Alleged financial swindler Bernard Madoff reached a partial settlement with the US Securities and Exchange Commission (SEC) on a civil fraud case, a deal that should have no effect on the criminal probe into his fraudulent activities.
AFP - Alleged Wall Street investment scam mastermind Bernard Madoff reached a partial settlement on a civil fraud case, regulators said Monday.
But analysts said the deal had no effect on a wide-ranging criminal probe into what is believed to be one of the biggest securities fraud cases on record.
The Securities and Exchange Commission (SEC) said Madoff, the alleged mastermind of a 50-billion-dollar fraud, agreed to a consent order filed in federal court by the financial market regulator.
Madoff agreed to a proposed settlement "without admitting or denying the allegations of the SEC's complaint," filed on December 11, the SEC said.
Upon acceptance by the court, the order would extend a freeze on Madoff's assets. But it would leave the questions of repayments and penalties "to be decided at a later time."
But the SEC said that by accepting the consent order, Madoff agrees that "the facts of the complaint are established and cannot be contested by Madoff."
Madoff also faces criminal charges in connection with the scheme that lost some 50 billion dollars in a years-long pyramid fraud.
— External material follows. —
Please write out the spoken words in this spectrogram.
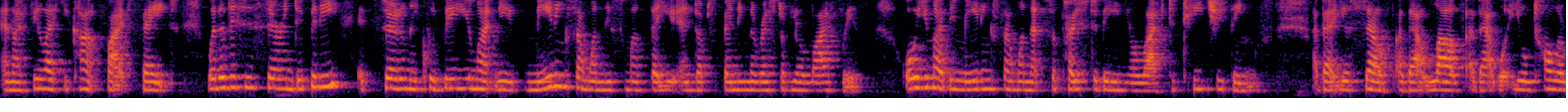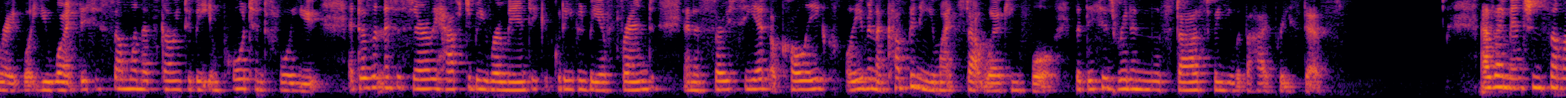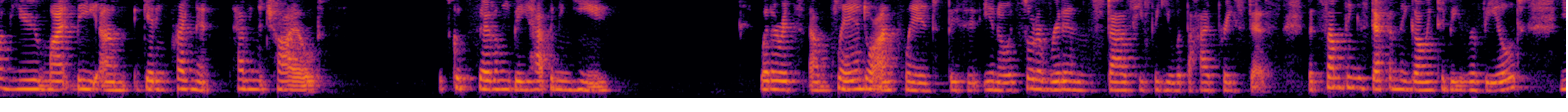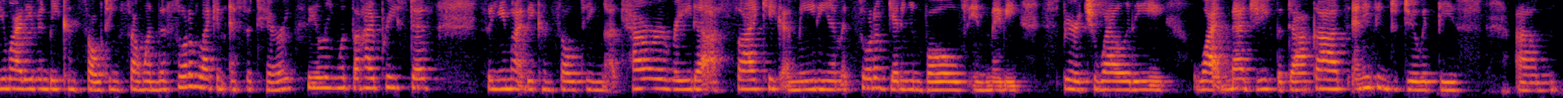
and I feel like you can't fight fate. Whether this is serendipity, it certainly could be. You might be meeting someone this month that you end up spending the rest of your life with. Or you might be meeting someone that's supposed to be in your life to teach you things about yourself, about love, about what you'll tolerate, what you won't. This is someone that's going to be important for you. It doesn't necessarily have to be romantic, it could even be a friend, an associate, a colleague, or even a company you might start working for. But this is written in the stars for you with the High Priestess. As I mentioned, some of you might be um, getting pregnant, having a child. This could certainly be happening here whether it's um, planned or unplanned. This is, you know, it's sort of written in the stars here for you with the High Priestess. But something is definitely going to be revealed. You might even be consulting someone. There's sort of like an esoteric feeling with the High Priestess. So you might be consulting a tarot reader, a psychic, a medium. It's sort of getting involved in maybe spirituality, white magic, the dark arts, anything to do with this, um,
He has been charged but not been indicted and there is no immediate indication of when he could go to trial.
Jacob Frenkel, a former prosecutor and SEC official who is now in private practice, said the civil settlement was largely irrelevant to the overall investigation.
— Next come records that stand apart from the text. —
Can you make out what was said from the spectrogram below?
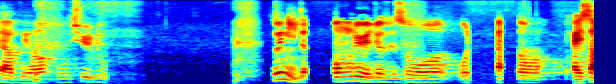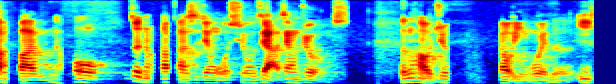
要不要不去录？所以你的攻略就是说，我都还上班，然后正常上班时间我休假，这样就很好，就要因为的意。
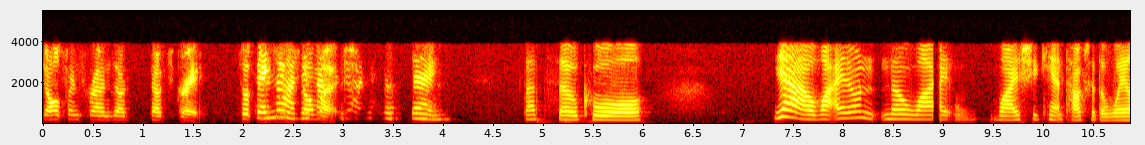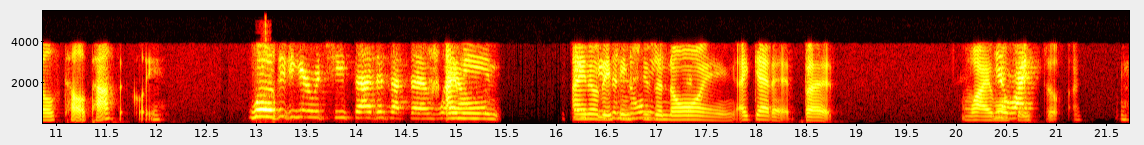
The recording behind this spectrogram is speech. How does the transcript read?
dolphin friends. That that's great. So thank know, you so think much. that's the thing. That's so cool. Yeah, why I don't know why why she can't talk to the whales telepathically. Well, did you hear what she said? Is that the whale? I mean, I know they think she's annoying. I get it, but why Yeah, won't why- they still?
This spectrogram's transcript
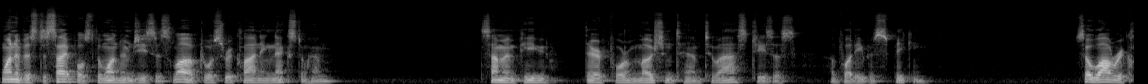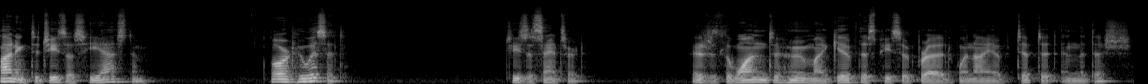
One of his disciples, the one whom Jesus loved, was reclining next to him. Simon Peter therefore motioned to him to ask Jesus of what he was speaking. So while reclining to Jesus, he asked him, Lord, who is it? Jesus answered, It is the one to whom I give this piece of bread when I have dipped it in the dish.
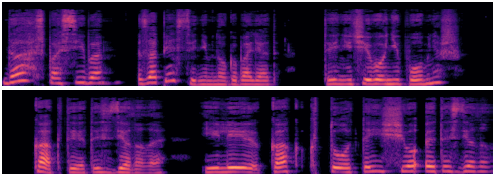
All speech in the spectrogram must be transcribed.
«Да, спасибо. Запястья немного болят. Ты ничего не помнишь?» Как ты это сделала? Или как кто-то еще это сделал?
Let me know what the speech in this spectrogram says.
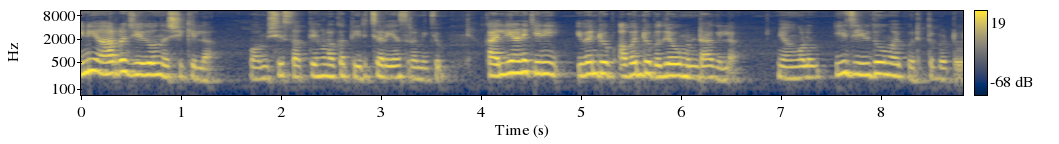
ഇനി ആരുടെ ജീവിതവും നശിക്കില്ല. വംശി സത്യങ്ങളൊക്കെ തിരിച്ചറിയാൻ ശ്രമിക്കും. കല്യാണിക്ക് ഇനി ഇവന്റെ അവന്റെ ഉപദ്രവം ഉണ്ടാകില്ല. ഞങ്ങളും ഈ ജീവിതവുമായി പൊരുത്തപ്പെട്ടു.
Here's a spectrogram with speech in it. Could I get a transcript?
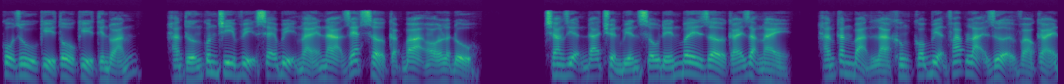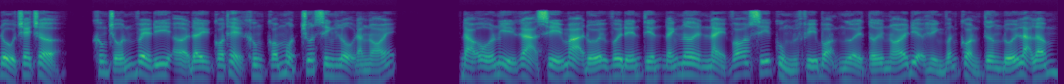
cụ dù kỳ tổ kỳ tiên đoán, hắn tướng quân chi vị sẽ bị mãi nạ rét sở cặp bạ họ lật đổ. Trang diện đã chuyển biến xấu đến bây giờ cái dạng này, hắn căn bản là không có biện pháp lại dựa vào cái đồ che chở, không trốn về đi ở đây có thể không có một chút sinh lộ đáng nói đảo ố nỉ gạ sĩ mạ đối với đến tiến đánh nơi này võ sĩ cùng phí bọn người tới nói địa hình vẫn còn tương đối lạ lẫm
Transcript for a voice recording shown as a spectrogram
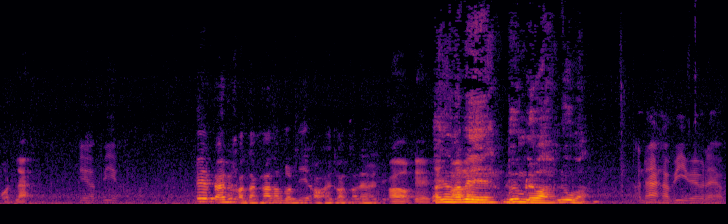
หมดแล้วพี่ครับพี่เอ้ยแป๊บพี่ขอตังค่าซ่อมรถที่ออกให้ก่อนตอนแรกหน่อยดิอ๋อโอเคเอาดูนะเบบึ้มเลยว่ะรูปอะได้ครับพี่ไม่เป็นไรครับ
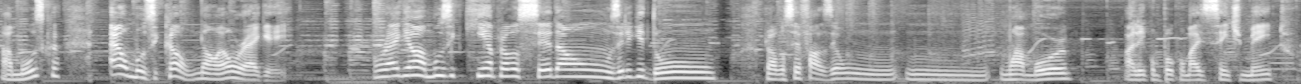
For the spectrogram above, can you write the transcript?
a música. É um musicão? Não, é um reggae. Um reggae é uma musiquinha para você dar um ziriguidum, para você fazer um, um, um, amor ali com um pouco mais de sentimento,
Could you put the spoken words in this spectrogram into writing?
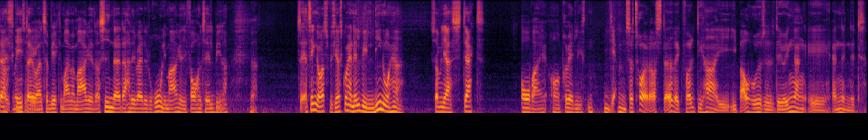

Madoff "is never coming back in the industry and the (court-appointed) receiver is collecting all of his assets, so he has no reason to care or continue a fight with the SEC," Frenkel said.
"This has no outcome at all on any other proceeding."
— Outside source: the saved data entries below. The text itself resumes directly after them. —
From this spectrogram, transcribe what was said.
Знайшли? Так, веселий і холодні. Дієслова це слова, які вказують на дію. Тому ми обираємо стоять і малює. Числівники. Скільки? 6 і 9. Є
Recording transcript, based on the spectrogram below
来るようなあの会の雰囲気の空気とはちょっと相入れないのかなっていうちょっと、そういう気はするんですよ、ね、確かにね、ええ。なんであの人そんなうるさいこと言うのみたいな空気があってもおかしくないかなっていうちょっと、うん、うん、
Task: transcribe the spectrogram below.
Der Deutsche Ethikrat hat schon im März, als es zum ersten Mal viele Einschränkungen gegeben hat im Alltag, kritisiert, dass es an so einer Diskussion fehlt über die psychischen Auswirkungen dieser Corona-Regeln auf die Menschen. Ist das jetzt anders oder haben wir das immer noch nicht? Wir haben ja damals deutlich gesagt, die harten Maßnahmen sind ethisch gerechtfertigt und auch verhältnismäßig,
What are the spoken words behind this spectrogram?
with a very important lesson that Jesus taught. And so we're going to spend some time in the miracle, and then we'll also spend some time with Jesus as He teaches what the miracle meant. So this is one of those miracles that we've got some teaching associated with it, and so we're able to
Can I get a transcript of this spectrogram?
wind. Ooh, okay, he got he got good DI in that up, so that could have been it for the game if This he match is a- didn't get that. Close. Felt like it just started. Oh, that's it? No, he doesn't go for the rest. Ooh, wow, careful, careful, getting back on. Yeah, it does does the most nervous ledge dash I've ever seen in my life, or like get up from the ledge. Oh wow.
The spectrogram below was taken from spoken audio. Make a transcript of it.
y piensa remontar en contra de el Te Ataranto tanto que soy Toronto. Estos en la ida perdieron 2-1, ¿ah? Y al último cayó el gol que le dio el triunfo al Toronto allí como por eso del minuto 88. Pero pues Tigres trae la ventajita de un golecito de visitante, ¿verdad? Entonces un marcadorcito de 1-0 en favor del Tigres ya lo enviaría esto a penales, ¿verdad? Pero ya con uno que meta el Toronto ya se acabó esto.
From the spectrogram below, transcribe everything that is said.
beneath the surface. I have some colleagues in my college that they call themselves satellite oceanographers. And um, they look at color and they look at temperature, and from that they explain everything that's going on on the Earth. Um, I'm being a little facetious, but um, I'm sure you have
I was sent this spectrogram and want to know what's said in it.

Frenkel said Madoff "has an interest in his cooperating as long as possible" because any end to the cooperation could result in an indictment and possible incarceration.
The settlement "shows some progress being made" in the probe, said Christopher Bebel, a former SEC attorney who is in private practice in Houston, Texas.
But Bebel said the deal is insignificant because Madoff cannot pay back the customers to any significant degree.
Date created : 2009-02-10